📍 San Pedro Sula, Honduras
A friend here told me about a time that she invited an American traveling in Honduras into her home. She said that when he walked through the front door, he started crying, as he saw the poverty in which she lived. My friend told me that his reaction to the home she took pride in caring for angered her, because "there are many worse things in life than being poor."
Everything is a gift.
Not only the things that bring us joy and satisfaction, not only the people that make us feel loved and worthy and important, not only times of peace and confidence and trust. No, EVERYTHING is a gift.
The last few months in Asia, I would say that God grew me exponentially in my faith. And although my time there was filled with much joy and much peace, there were also moments of extreme distress, of heartache, of sadness, and a few times, namely in the northern part of Myanmar, I was so downright scared by the terrible things I saw that I nearly booked a flight back to the USA for the very next day (I didn’t.)
My heart is so ridiculously happy here in east Java, it doesn’t even feel real… Settling down in one place (not to mention one tiny farm village) for several weeks definitely wasn’t part of my plan when I left for this backpacking adventure in June, but I am so thankful for the way God has guided my path to end up here.
Where do I go next?
That is the question that has been on my mind for the last week or so, unsure of what country to visit after Indonesia. I had originally planned on spending nearly 2 weeks on the island of Bali, but as I heard over and over again that it is a place filled with tourists and partying, I decided that it probably isn’t where I want to spend much of my time.
So, decision-making time. Something I seriously dread. I had 15 different tabs open on my computer – checking flights, hostels, and visa information for Cambodia, East Timor, Bangladesh, Nepal, and a random assortment of other countries… trying to figure out what would be the smartest/cheapest/most enjoyable choice. But no single country had all the pieces lining up.
Yesterday, Chelsea and I hungout with two new Japanese friends. They showed us all around the city of Kyoto, including a visit to a zen garden and traditional tea house. It is here where I began to understand “wabi-sabi,” an important part of Zen and Japanese culture.
When Chelsea and I were in Tokyo, we had too much fun laughing at all of the ridiculous English phrases that Japanese people sport on their clothing, backpacks, pencil pounches…. everywhere! The phrases almost never make sense, but the language itself seems to be a novelty here. It’s “cool” to have something written in English, even if you obviously have no idea what it says. “Eyerashes” (Instead of eyelashes), “Me Boss You Not,” and “The Whispered My Heart” are all phrases we’ve found.
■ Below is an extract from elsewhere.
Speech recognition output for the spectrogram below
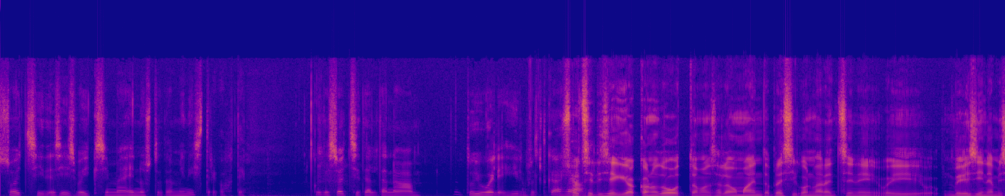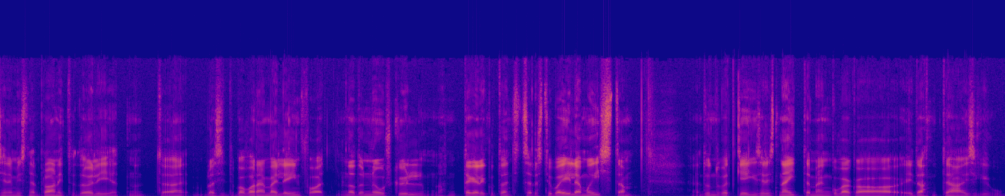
sotsid ja siis võiksime ennustada ministrikohti. kuidas sotsidel täna tuju oli, ilmselt ka hea? sotsid isegi ei hakanud ootama selle omaenda pressikonverentsini või, või esinemiseni, mis neil plaanitud oli, et nad äh, lasid juba varem välja info, et nad on nõus küll, noh, tegelikult andsid sellest juba eile mõista, tundub, et keegi sellist näitemängu väga ei tahtnud teha, isegi kui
For being the most populated city in the world, I strangely haven’t gotten the “chaotic” vibe from Tokyo that I expected. It is definitely busy, but somehow everything seems to just flow here.
How often do you ask "How are you?" and expect to receive a genuine response? Think about it.
Some European friends pointed out this American cultural norm to me awhile back, and I became aware of its absurdity. I use “How are you?” or a similar variation as a greeting, but without any expectation for initiating a real conversation. In fact, I often ask the question in passing, and am long gone before the person would even have had the opportunity to respond. I realize that every country and culture has its little quirks and uses language differently. But it’s made me reflect about how this idea translates to my relationship with God and other people.
In my experience living out of a backpack for months at a time, packing light and packing smart are two necessary parts of travel preparation. Packing cubes have been a miracle travel tool for me while abroad.
Disclosure: I received compensation for writing this review of Bagail's packing cubes. However, all opinions expressed in this article are strictly my own.
I am proud to be a part of such a free-spirited generation, and anyone who knows me will say that I am far-from-shy about encouraging wanderlust and the passionate pursuit of dreams. Travel is such a valuable experience that opens up our eyes to the beautiful diversity of the world, and I am so thankful for the platform that Pages of My Passport has given me to help others explore the planet. Read on for some inspiration on 6 different adventures that are perfect for you 20-somethin's out there.
I believe in God's grace through Jesus. I love to learn, in a variety of contexts - reading God's Word, interacting with people from diverse backgrounds around the world, and as a student of Linguistics and Foreign Languages at Western Washington University. Pages of My Passport is dedicated to sharing this journey of learning through written and visual content.